He cannot be deported but it would be OK for us to assassinate him? Does that make sense?

See Hasan's striking article in full at:

And think about these issues in the light of the very recent assassination of Mostafa Ahmadi Roshan, the deputy head of Iran's uranium enrichment programme.

".... western liberals who fall over one another to condemn the death penalty for murderers – who have, incidentally, had the benefit of lawyers, trials and appeals .... fall quiet as their states kill, with impunity, nuclear scientists, terror suspects and alleged militants in faraway lands. Yet a "targeted killing", human-rights lawyer and anti-drone activist Clive Stafford Smith tells me, "is just the death penalty without due process".

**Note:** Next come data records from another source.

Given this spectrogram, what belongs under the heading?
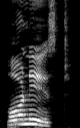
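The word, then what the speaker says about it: honest: সেই জন্য কিন্তু এন বসেছে ভুলিয়ে ফেলবে না অনেস্ট অনেস্ট দেখো লাস্টে কি আসছে এই প্রথমে কি আসছে অ এইচ এর উচ্চারণ অ হচ্ছে সেই জন্য কিন্তু এন অনারি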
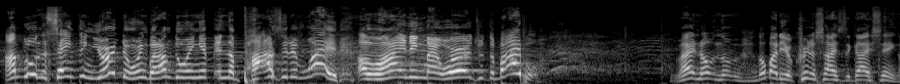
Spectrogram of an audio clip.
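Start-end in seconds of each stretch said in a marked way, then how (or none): 0.1-5.4 high, loud pulpit shout; impassioned, raised-voice rebuttal; forceful preaching. Real, not acted. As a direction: drive the point home, building in volume. Preacher defends himself to congregation.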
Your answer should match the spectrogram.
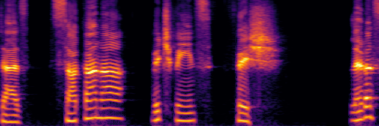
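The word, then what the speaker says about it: さかな: The first character in the word is sa, the second is ka, and the third is na. So, it will be pronounced as sakana, which means fish.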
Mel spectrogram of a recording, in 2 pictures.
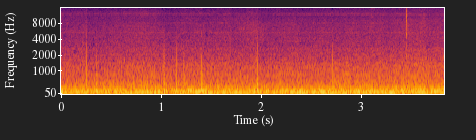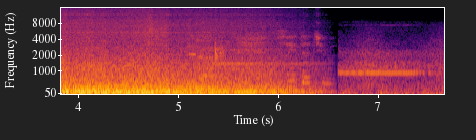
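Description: Jet engines roar steadily with a deep rumble.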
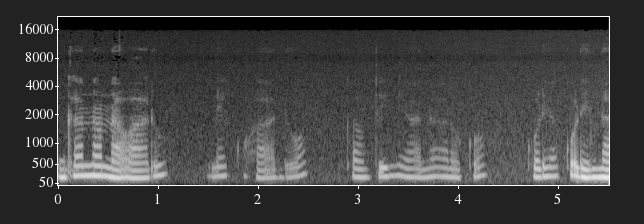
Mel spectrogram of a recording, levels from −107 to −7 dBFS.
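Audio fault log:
1.48–5.47 s automatic gain rising: voice and room noise swell together by about 7 dB as the gain control slowly compensates for the input falling about 13 dB.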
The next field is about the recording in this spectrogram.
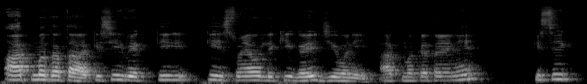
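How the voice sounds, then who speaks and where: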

Cognitive dissonance abounds. To torture a terror suspect, for example, is always morally wrong; to kill him, video game style, with a missile fired from a remote-controlled drone, is morally justified. Crippled by fear and insecurity, we have sleepwalked into a situation where governments have arrogated to themselves the right to murder their enemies abroad.

Nor are we only talking about foreigners here. Take Anwar al-Awlaki, an Islamist preacher, al-Qaida supporter – and US citizen. On 30 September 2011, a CIA drone killed Awlaki and another US citizen, Samir Khan. Two weeks later, another CIA-led drone attack killed Awlaki's 21-year-old son, Abdul-Rahman. Neither father nor son were ever indicted, let alone tried or convicted, for committing a crime. Both US citizens were assassinated by the US government in violation of the Fifth Amendment ("No person shall be deprived of life without due process of law")."